Plaintiffs also argue that, even if defendants owed no duty to Rector to load the gears in a safe manner, both defendants had a duty to package the gears in a reasonably safe manner. As an initial matter, we question whether Rector's injury can fairly be said to have resulted from negligent packaging, rather than from the negligent loading of the gears. Rector does not contend that the packaging was inherently dangerous, but rather, that the packaging contributed to the unsafe manner in which the gears were loaded. Nevertheless, we conclude that the district court correctly entered summary judgment in favor of defendants on this theory as well.
Addressing first Rector's claim against Federal-Mogul, Rector relies principally upon his own affidavit, in which he claims that he had previously observed the forklift, with which Federal-Mogul loaded the gears, damage the shrink wrap surrounding the boxes. Rector offers no evidence, however, that the packaging of the gears in question was in any way defective, or that Federal-Mogul's packaging process was negligent or deviated from customary industry practice. Moreover, Federal-Mogul offered uncontradicted testimony regarding the manner in which the gears at issue were loaded onto the Eagle truck, and Rector fails to offer any proof suggesting that this method was negligent. Accordingly, we agree with the district court that "plaintiffs' bare allegations that Federal Mogul was somehow negligent are not sufficient to overcome a motion for summary judgment." J.A. at 143.

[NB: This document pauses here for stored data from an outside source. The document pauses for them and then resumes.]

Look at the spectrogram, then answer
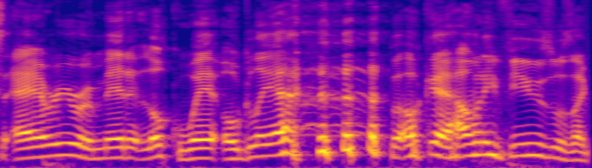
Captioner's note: laughs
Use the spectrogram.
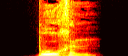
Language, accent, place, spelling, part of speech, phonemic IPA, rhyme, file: German, Germany, Berlin, Buchen, proper noun / noun, /ˈbuːxn̩/, -uːxn̩, De-Buchen.ogg
- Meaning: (proper noun) a municipality of Baden-Württemberg, Germany; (noun) plural of Buche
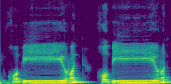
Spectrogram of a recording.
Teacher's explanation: तो यहाँ याए मद्दा है इसलिए हम बा को लंबा करेंगे और रॉ के ऊपर 2 ज़बर है इसलिए हम रॉ को मोटा करेंगे। तो हम पढ़ेंगे खबीरन खबीरन, यानी खौ को और रॉ को मोटा करके पढ़ेंगे और बा को एक अलिफ के बराबर लंबा करके पढ़ेंगे। · अब खौ को हम मोटा करके पढ़ेंगे क्योंकि खौ हरूफ मुस्तालिया में से है · बा को हम एक अलिफ के बराबर खींच के पढ़ेंगे क्योंकि इसके साथ याए मद्दा आ रही है। अलिफ मद्दा हो, वाव मद्दा हो या याए मद्दा हो, इनमें से कोई भी मद्दा हो एक अलिफ के बराबर हरफ को लंबा किया जाता है।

We also affirm the district court's conclusion that GM did not have a duty to repackage the gears after rejecting them upon their arrival in Flint. It is undisputed that GM never accepted the gears, but merely agreed to let them stand on its dock until a Rite truck could transport them to back Federal-Mogul. It is also undisputed that GM did not have the facilities to repackage the gears. Finally, plaintiffs have not directed our attention to any case indicating that a consignee who rejects goods has a duty to repackage the goods prior to their shipment back to the consignor. Taken together, we believe these factors support the district court's entry of summary judgment in favor of GM.
For the foregoing reasons, we AFFIRM the judgment of the district court.
Because plaintiffs appeal from an adverse summary judgment order, the following statement of facts views the evidence, and draws all reasonable inferences therefrom, in a light most favorable to plaintiffs. See Anderson v. Liberty Lobby, Inc., 477 U.S. 242, 255, 106 S.Ct. 2505, 2513-14, 91 L.Ed.2d 202 (1986); Curry v. Vanguard Ins. Co., 923 F.2d 484, 485 (6th Cir.1991)
Shrink-wrapping is a packaging process whereby a machine wraps an entire package from top to bottom in a strong plastic wrapping material
For purposes of the present appeal only, we assume, without deciding, that GM was a "shipper" of the gears despite the fact that it rejected them and merely agreed to let them remain at its Flint facility until they could be shipped back to Federal-Mogul
Given our conclusion that defendants did not owe a duty to Rector, we need not address the district court's contention that Rite's transfer of the gears constituted an intervening cause absolving defendants of liability